In 1959, Henry Luce, chairman of Time, Inc., invited Charles and Ray to design a lobby for Time’s New York City offices in the newly built Time-Life Building. This led to the first Eames design originally conceived primarily for the contract market, a type of usage that requires even more substance and stability than the kinds of designs Charles and Ray had previously produced. Visitors to company lobbies are notoriously hard on furniture. In addition, another consideration opened Charles and Ray’s minds to a new way of designing seating: the furniture for such a lobby should help represent the seriousness of a high-profile workplace filled with “suits.”

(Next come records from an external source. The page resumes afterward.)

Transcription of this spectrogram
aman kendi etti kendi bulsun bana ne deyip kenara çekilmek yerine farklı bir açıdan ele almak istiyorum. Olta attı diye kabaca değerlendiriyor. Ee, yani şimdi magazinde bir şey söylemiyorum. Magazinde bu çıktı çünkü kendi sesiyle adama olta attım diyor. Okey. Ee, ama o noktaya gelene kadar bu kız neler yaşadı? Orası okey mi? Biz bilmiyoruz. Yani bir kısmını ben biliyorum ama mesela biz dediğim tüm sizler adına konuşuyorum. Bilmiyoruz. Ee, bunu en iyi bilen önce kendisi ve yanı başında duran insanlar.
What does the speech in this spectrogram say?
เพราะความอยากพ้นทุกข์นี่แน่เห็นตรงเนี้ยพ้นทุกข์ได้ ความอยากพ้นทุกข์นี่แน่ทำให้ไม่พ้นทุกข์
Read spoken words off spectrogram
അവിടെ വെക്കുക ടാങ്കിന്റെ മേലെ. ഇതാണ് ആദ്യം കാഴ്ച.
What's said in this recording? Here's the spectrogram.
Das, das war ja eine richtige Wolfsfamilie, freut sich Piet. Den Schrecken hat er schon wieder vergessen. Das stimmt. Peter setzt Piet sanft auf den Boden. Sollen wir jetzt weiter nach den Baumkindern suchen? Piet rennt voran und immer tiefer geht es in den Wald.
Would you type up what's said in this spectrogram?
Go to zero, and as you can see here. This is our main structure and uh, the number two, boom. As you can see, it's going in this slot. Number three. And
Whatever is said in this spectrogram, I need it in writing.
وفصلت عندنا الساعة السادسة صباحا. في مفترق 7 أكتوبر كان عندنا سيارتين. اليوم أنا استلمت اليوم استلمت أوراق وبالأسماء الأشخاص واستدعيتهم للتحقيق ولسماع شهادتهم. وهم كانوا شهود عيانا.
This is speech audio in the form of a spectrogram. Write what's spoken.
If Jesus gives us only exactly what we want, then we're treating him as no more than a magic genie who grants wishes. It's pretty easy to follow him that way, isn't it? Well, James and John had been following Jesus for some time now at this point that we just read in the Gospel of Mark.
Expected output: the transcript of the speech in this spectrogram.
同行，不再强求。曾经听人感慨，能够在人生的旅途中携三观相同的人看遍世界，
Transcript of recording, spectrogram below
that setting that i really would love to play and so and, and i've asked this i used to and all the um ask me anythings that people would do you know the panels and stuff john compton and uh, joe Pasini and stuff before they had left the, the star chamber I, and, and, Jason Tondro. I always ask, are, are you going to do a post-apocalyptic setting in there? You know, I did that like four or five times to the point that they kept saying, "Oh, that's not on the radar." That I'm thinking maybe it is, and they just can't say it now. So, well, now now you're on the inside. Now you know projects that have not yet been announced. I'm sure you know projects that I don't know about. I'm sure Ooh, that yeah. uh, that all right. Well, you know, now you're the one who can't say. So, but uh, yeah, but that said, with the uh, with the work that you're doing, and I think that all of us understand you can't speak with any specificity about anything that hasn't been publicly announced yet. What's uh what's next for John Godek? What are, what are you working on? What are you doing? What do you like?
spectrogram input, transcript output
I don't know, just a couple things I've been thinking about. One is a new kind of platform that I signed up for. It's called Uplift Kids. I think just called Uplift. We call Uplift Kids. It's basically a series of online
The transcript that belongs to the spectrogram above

Herman Miller presented the Eames Executive chairs this way in one of their early catalogs: “Executive seating combines a light, precision tooled (it’s actually cast aluminum) structural profile with deep-cushioned comfort, projecting an unmistakable image of quality and prestige.”
Charles and Ray Eames had a delimited view of function. They understood that one of the functions of furniture, particularly these pieces, could be to “project an image of quality and prestige.” When working on this design, Charles called legendary Herman Miller founder D. J. DePree, to seek reassurance that there were “old timers” in the factory of Herman Miller, who knew how to do traditional button tufted furniture, the hallmark of high-quality upholstery. The earliest versions of these chairs were not only button tufted on the top of the seat and the seatbacks, but also on the underside and backside!
Seat cushions are supported by body-contoured plywood for excellent back support and overall chair strength. Upholstery-covered buttons at the top and bottom of each cover give added strength to the cushions while maintaining a soft, luxurious appearance. Bright polished aluminum side members provide sculptured-relieved sections for clean design and maximum strength and rounded surfaces with no sharp edges. The Executive model features height adjustment, tilt/swivel mechanism, and choice of casters or glides; a Lounge model is also height adjustable, with choice of swivel or tilt-swivel, and nylon glides. There are many upholstery options, including natural full-grain leather.
As they always tried to do, Charles and Ray with these chairs considered versatility. They are models that serve as lobby chairs, as conference room chairs, even as an executive desk chair, and, as it turns out, even as gaming chairs. In fact, in 1972, the American chess grandmaster, Bobby Fischer, specifically requested one for his match with Russian opponent Boris Spassky. Fischer explained that it was the only chair in which he could really concentrate. Spassky then made the same demand, prompting the tournament’s sponsors to hurriedly acquire a second Eames Executive Chair for the match.